An order is a company-specific decision taken pursuant to the regulations. Before issuing one, we usually send a notification to the company concerned.

This is neither a response nor a warning of a sanction, but part of our administrative procedure. We ask the player to assess the facts presented by a specified deadline.

This is merely the first step before a company-specific decision is taken, and the notification letter contains the exact text of the order we intend to issue.

An order is a strong preventive instrument, which is legally binding on the recipient. That means the company has a legal duty to take the action specified in the decision.

This instrument is not deployed as a response to every breach of the regulations, but is used to establish that:

  • we regard the regulatory breach as serious in terms of health, safety and emergency preparedness
  • a strong reaction to less serious regulatory breaches is necessary because the company has been unable or unwilling to correct the same or similar breaches when our response has not had legal force.

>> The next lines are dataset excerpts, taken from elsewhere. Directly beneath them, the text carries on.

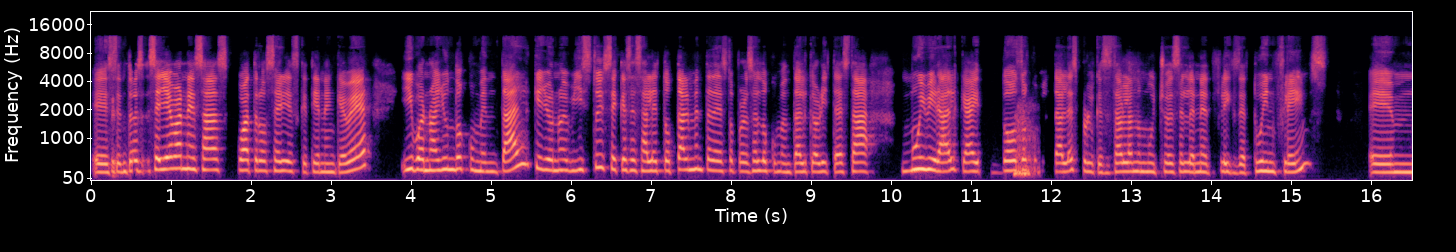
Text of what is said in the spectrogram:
Este, entonces, se llevan esas cuatro series que tienen que ver. Y bueno, hay un documental que yo no he visto y sé que se sale totalmente de esto, pero es el documental que ahorita está muy viral, que hay dos documentales, pero el que se está hablando mucho es el de Netflix de Twin Flames. Em,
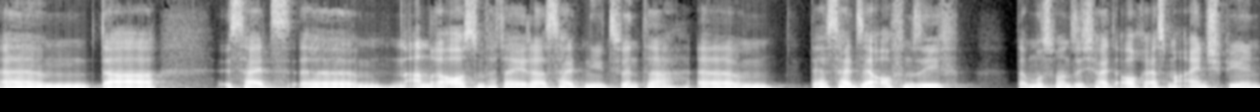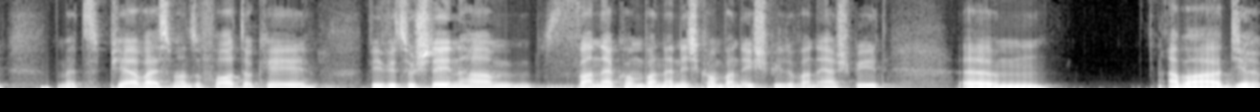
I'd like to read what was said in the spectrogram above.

Contents of an order
Since Norway has performance-based regulations, we do not normally order the implementation of specific changes or technology. That is only done where the regulations require particular solutions.

If specific deficiencies are to be corrected, we issue an order which requires the necessary corrections to be made but does not define how this should be done.

When we uncover extensive and basic shortcoming in the management system for health, safety and the environment, we usually issue an order to review and amend this system.

Retracting/amending a notified order
On some occasions, a notified order is not issued or has its wording changed. This could occur if:

  • the planned company-specific decision is based on incorrect assumptions – if, for example, information from the addressee convinces us that our order builds on the wrong facts, and that these facts have a considerable bearing on the company-specific decision
  • the addressee has already taken the action we planned to require with the company-specific decision.

Merely having drawn up plans for the work due to required is not considered to represent compliance with a notified order, except where the company-specific decision merely requires that such plans are prepared.